Dataset records:
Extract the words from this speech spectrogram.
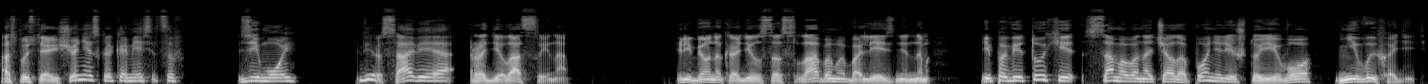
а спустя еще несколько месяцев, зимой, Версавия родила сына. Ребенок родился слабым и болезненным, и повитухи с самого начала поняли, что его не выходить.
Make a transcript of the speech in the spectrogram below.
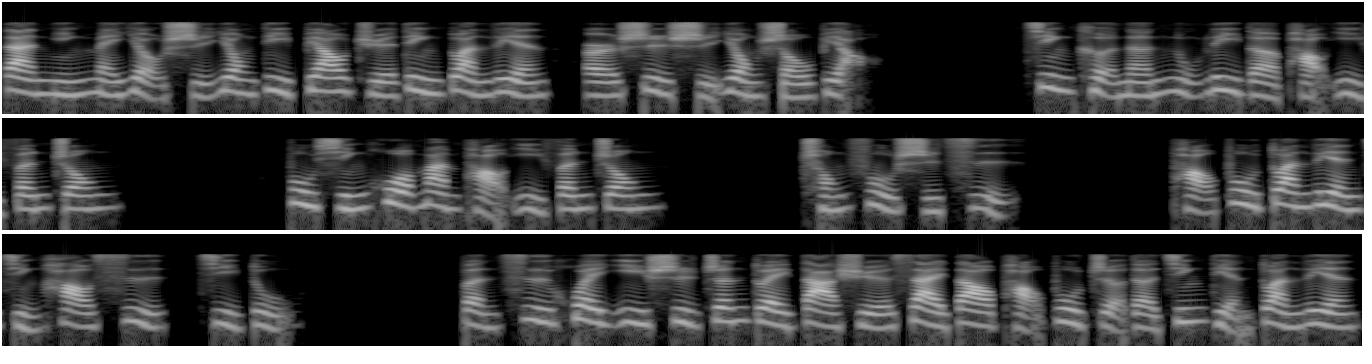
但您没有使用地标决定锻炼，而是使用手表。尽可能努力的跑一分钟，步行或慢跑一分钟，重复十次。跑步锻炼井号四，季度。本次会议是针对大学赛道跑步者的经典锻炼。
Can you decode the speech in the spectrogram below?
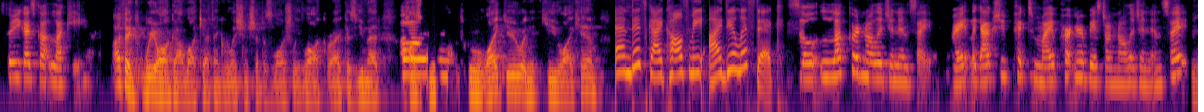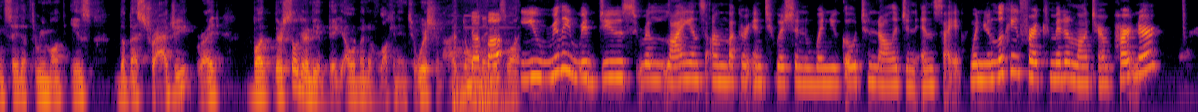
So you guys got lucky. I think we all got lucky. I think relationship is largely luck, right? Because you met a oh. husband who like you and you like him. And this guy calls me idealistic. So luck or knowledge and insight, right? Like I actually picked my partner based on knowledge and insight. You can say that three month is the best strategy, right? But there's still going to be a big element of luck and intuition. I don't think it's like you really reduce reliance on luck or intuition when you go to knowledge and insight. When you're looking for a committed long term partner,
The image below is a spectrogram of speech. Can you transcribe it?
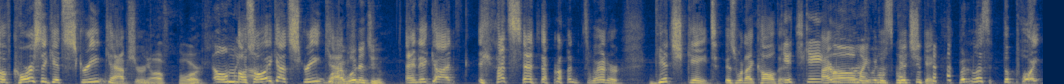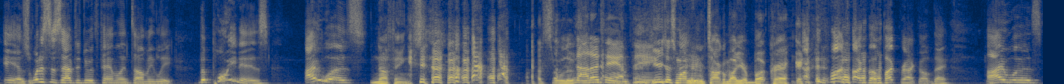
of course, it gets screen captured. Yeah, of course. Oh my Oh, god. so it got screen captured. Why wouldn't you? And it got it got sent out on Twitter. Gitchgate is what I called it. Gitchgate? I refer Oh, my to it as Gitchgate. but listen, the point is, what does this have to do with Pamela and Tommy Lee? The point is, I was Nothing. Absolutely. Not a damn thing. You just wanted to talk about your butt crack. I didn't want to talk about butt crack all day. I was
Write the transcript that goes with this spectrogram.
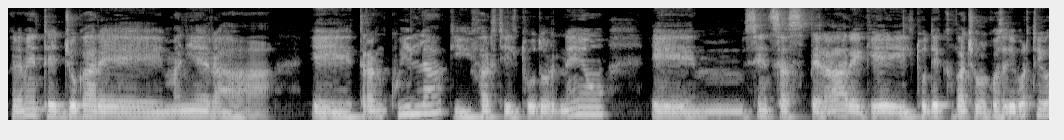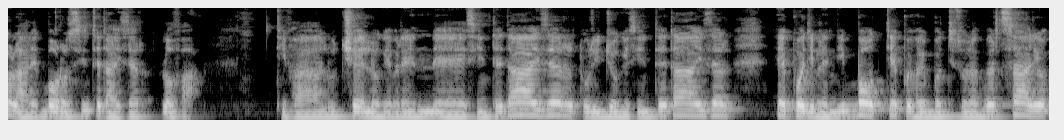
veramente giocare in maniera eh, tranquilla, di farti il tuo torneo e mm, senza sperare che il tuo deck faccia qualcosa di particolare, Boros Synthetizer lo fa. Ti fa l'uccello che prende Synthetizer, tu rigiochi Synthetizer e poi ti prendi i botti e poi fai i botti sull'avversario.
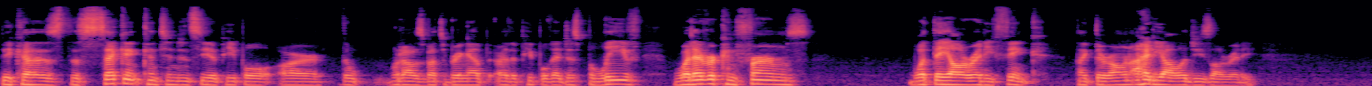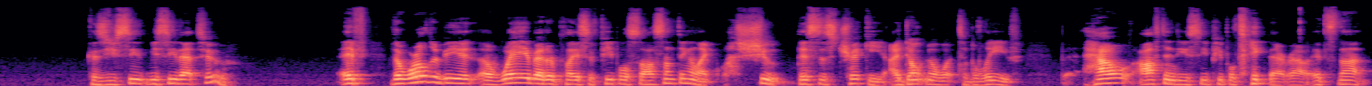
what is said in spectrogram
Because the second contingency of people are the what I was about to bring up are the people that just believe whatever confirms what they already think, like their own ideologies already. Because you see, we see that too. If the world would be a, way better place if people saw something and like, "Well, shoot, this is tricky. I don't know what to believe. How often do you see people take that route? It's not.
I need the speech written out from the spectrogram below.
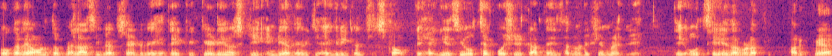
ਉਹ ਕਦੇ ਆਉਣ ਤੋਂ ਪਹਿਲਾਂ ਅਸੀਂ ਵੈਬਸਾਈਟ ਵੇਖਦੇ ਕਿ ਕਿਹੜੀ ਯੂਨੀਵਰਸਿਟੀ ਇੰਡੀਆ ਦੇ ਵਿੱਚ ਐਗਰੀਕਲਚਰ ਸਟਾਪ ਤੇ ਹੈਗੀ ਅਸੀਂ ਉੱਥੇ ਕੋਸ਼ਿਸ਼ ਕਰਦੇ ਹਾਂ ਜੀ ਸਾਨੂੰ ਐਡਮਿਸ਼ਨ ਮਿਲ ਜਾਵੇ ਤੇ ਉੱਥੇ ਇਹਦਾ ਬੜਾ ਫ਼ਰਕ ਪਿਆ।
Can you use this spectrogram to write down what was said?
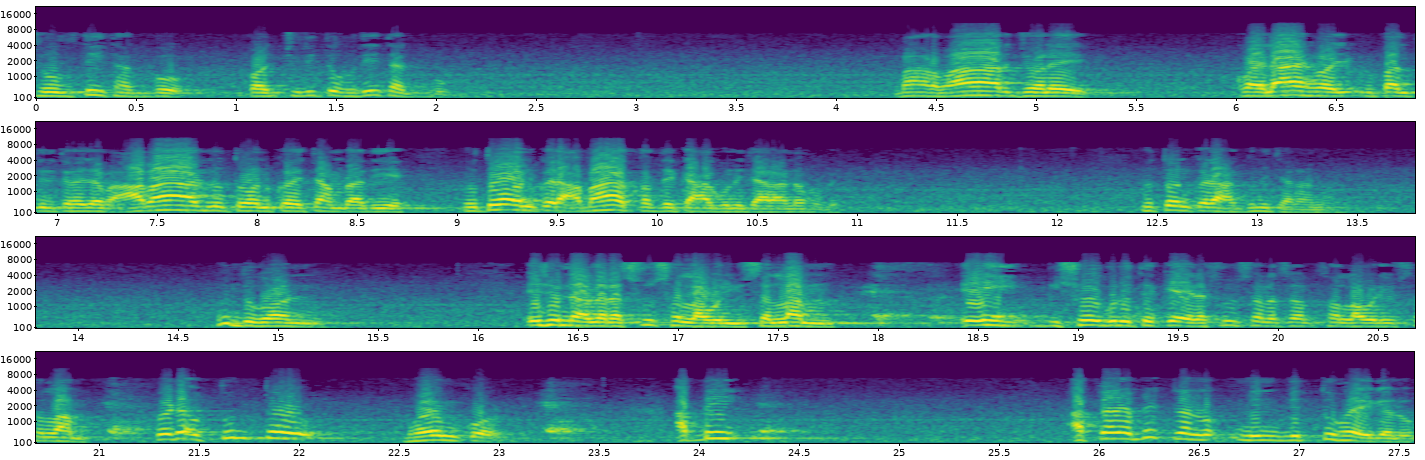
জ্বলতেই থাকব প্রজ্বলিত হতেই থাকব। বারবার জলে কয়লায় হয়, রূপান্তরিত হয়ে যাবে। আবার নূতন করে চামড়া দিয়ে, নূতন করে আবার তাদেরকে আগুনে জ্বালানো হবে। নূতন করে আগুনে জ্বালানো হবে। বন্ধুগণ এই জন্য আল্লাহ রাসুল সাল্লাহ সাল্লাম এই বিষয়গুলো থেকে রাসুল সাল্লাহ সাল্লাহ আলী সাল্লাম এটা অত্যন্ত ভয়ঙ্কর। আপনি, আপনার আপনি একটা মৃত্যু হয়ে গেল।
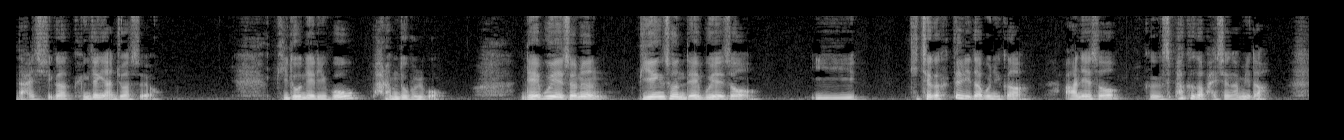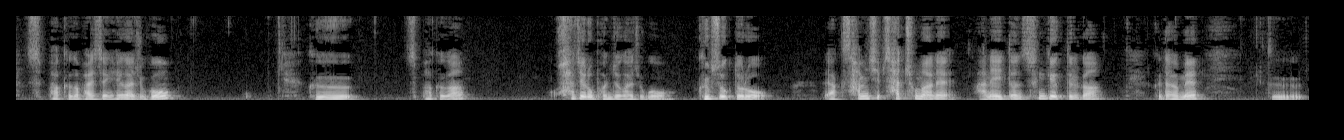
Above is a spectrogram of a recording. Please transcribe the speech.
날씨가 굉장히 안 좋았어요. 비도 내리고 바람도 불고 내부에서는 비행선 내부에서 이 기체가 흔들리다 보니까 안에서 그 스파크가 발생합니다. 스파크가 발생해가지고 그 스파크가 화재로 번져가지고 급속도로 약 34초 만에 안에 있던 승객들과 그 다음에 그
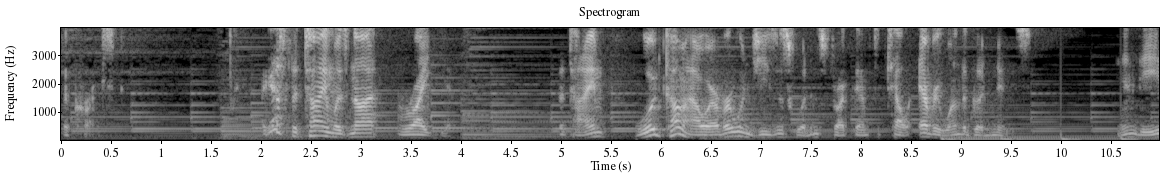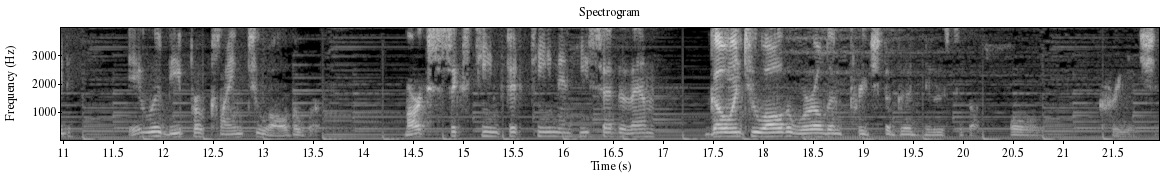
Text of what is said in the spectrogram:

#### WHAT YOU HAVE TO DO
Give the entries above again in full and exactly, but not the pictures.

#### WRITTEN ANSWER
Extract the words from this speech spectrogram.
а спустя еще несколько месяцев, зимой, Версавия родила сына. Ребенок родился слабым и болезненным, и повитухи с самого начала поняли, что его не выходить.
Make a transcript of the speech in the spectrogram below.
但您没有使用地标决定锻炼，而是使用手表。尽可能努力的跑一分钟，步行或慢跑一分钟，重复十次。跑步锻炼井号四，季度。本次会议是针对大学赛道跑步者的经典锻炼。
Can you decode the speech in the spectrogram below?
So you guys got lucky. I think we all got lucky. I think relationship is largely luck, right? Because you met a oh. husband who like you and you like him. And this guy calls me idealistic. So luck or knowledge and insight, right? Like I actually picked my partner based on knowledge and insight. You can say that three month is the best strategy, right? But there's still going to be a big element of luck and intuition. I don't think it's like you really reduce reliance on luck or intuition when you go to knowledge and insight. When you're looking for a committed long term partner,
The image below is a spectrogram of speech. Can you transcribe it?
of course, it gets screen captured. Yeah, of course. Oh my Oh, god. so it got screen captured. Why wouldn't you? And it got it got sent out on Twitter. Gitchgate is what I called it. Gitchgate? I refer Oh, my to it as Gitchgate. but listen, the point is, what does this have to do with Pamela and Tommy Lee? The point is, I was Nothing. Absolutely. Not a damn thing. You just wanted to talk about your butt crack. I didn't want to talk about butt crack all day. I was
Write the transcript that goes with this spectrogram.
veramente giocare in maniera eh, tranquilla, di farti il tuo torneo e mm, senza sperare che il tuo deck faccia qualcosa di particolare, Boros Synthetizer lo fa. Ti fa l'uccello che prende Synthetizer, tu rigiochi Synthetizer e poi ti prendi i botti e poi fai i botti sull'avversario.
what is said in spectrogram
Because the second contingency of people are the what I was about to bring up are the people that just believe whatever confirms what they already think, like their own ideologies already. Because you see, we see that too. If the world would be a, way better place if people saw something and like, "Well, shoot, this is tricky. I don't know what to believe. How often do you see people take that route? It's not.
I need the speech written out from the spectrogram below.
ਉਹ ਕਦੇ ਆਉਣ ਤੋਂ ਪਹਿਲਾਂ ਅਸੀਂ ਵੈਬਸਾਈਟ ਵੇਖਦੇ ਕਿ ਕਿਹੜੀ ਯੂਨੀਵਰਸਿਟੀ ਇੰਡੀਆ ਦੇ ਵਿੱਚ ਐਗਰੀਕਲਚਰ ਸਟਾਪ ਤੇ ਹੈਗੀ ਅਸੀਂ ਉੱਥੇ ਕੋਸ਼ਿਸ਼ ਕਰਦੇ ਹਾਂ ਜੀ ਸਾਨੂੰ ਐਡਮਿਸ਼ਨ ਮਿਲ ਜਾਵੇ ਤੇ ਉੱਥੇ ਇਹਦਾ ਬੜਾ ਫ਼ਰਕ ਪਿਆ।
Can you use this spectrogram to write down what was said?
জ্বলতেই থাকব প্রজ্বলিত হতেই থাকব। বারবার জলে কয়লায় হয়, রূপান্তরিত হয়ে যাবে। আবার নূতন করে চামড়া দিয়ে, নূতন করে আবার তাদেরকে আগুনে জ্বালানো হবে। নূতন করে আগুনে জ্বালানো হবে। বন্ধুগণ এই জন্য আল্লাহ রাসুল সাল্লাহ সাল্লাম এই বিষয়গুলো থেকে রাসুল সাল্লাহ সাল্লাহ আলী সাল্লাম এটা অত্যন্ত ভয়ঙ্কর। আপনি, আপনার আপনি একটা মৃত্যু হয়ে গেল।
Above is a spectrogram of a recording. Please transcribe the speech.
날씨가 굉장히 안 좋았어요. 비도 내리고 바람도 불고 내부에서는 비행선 내부에서 이 기체가 흔들리다 보니까 안에서 그 스파크가 발생합니다. 스파크가 발생해가지고 그 스파크가 화재로 번져가지고 급속도로 약 34초 만에 안에 있던 승객들과 그 다음에 그
Text of what is said in the spectrogram:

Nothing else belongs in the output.